Objective: To estimate risk and relative risk (RR) of acute pancreatitis among patients using incretin-based diabetes therapies (exenatide or sitagliptin) compared to patients treated with agents with established safety profiles (metformin or glyburide).
Research design and methods: The study population was derived from a large US commercial health insurance transaction database using an active drug safety surveillance system (i3 Aperio). This analysis is based on data from June 2005 through June 2008. Cohorts of exenatide and sitagliptin initiators were each matched to an equal number of metformin or glyburide (met/gly) initiators using propensity scores to reduce confounding in the comparison of outcomes during follow-up. Patients with claims suggesting pancreatic disease in the 6 months prior to cohort entry were excluded.
Main outcome measure: Claims for hospitalizations associated with a primary diagnosis of acute pancreatitis (ICD-9 577.0).
Results: There were 27 996 exenatide initiators and 16 276 sitagliptin initiators and approximately equal numbers of matched comparators. During follow-up of up to 1 year, acute pancreatitis occurred among 0.13% of patients treated with exenatide and 0.12% of patients treated with sitagliptin. The risk of acute pancreatitis was comparable for initiators of exenatide (RR 1.0; 95% confidence interval (CI) 0.6-1.7) and sitagliptin (RR 1.0; 95% CI 0.5-2.0) relative to the comparison cohorts.

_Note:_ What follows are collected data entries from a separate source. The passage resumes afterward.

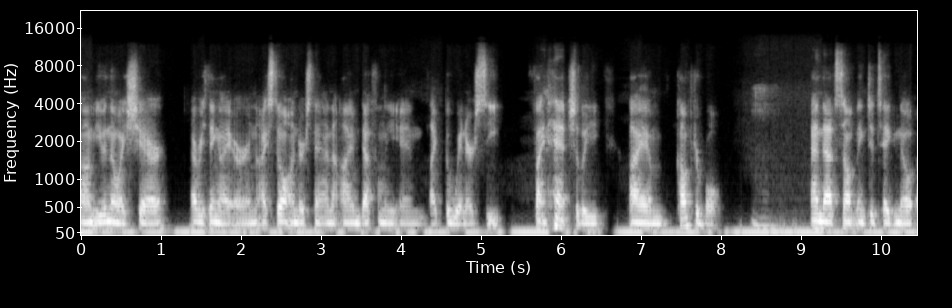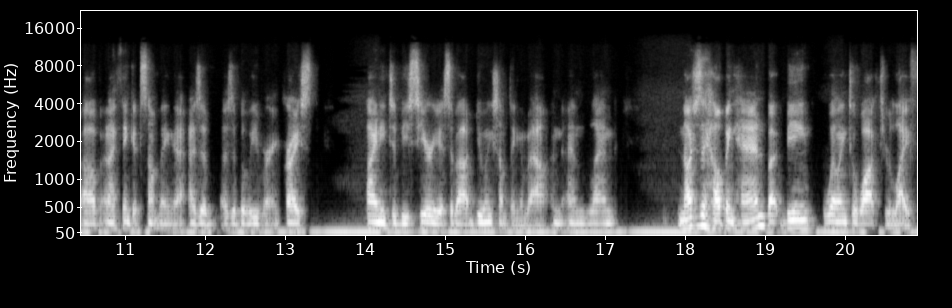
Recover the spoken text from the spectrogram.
Um, even though I share everything I earn, I still understand that I'm definitely in like the winner seat financially I am comfortable. Mm-hmm. And that's something to take note of. And I think it's something that as a as a believer in Christ, I need to be serious about doing something about and, and lend not just a helping hand, but being willing to walk through life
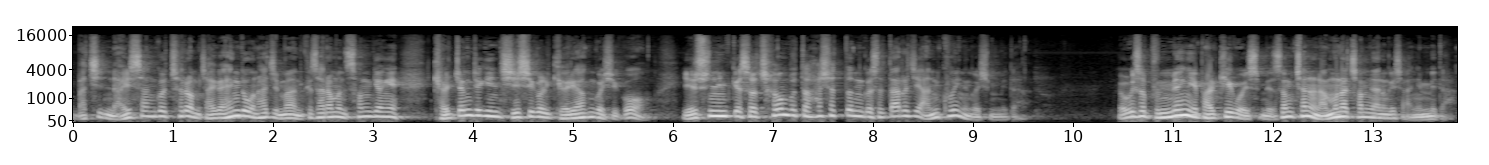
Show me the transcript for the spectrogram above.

Conclusions: These data do not provide evidence for an association of acute pancreatitis among initiators of exenatide or sitagliptin compared to met/gly initiators. These results are limited by the data available in an administrative, healthcare database.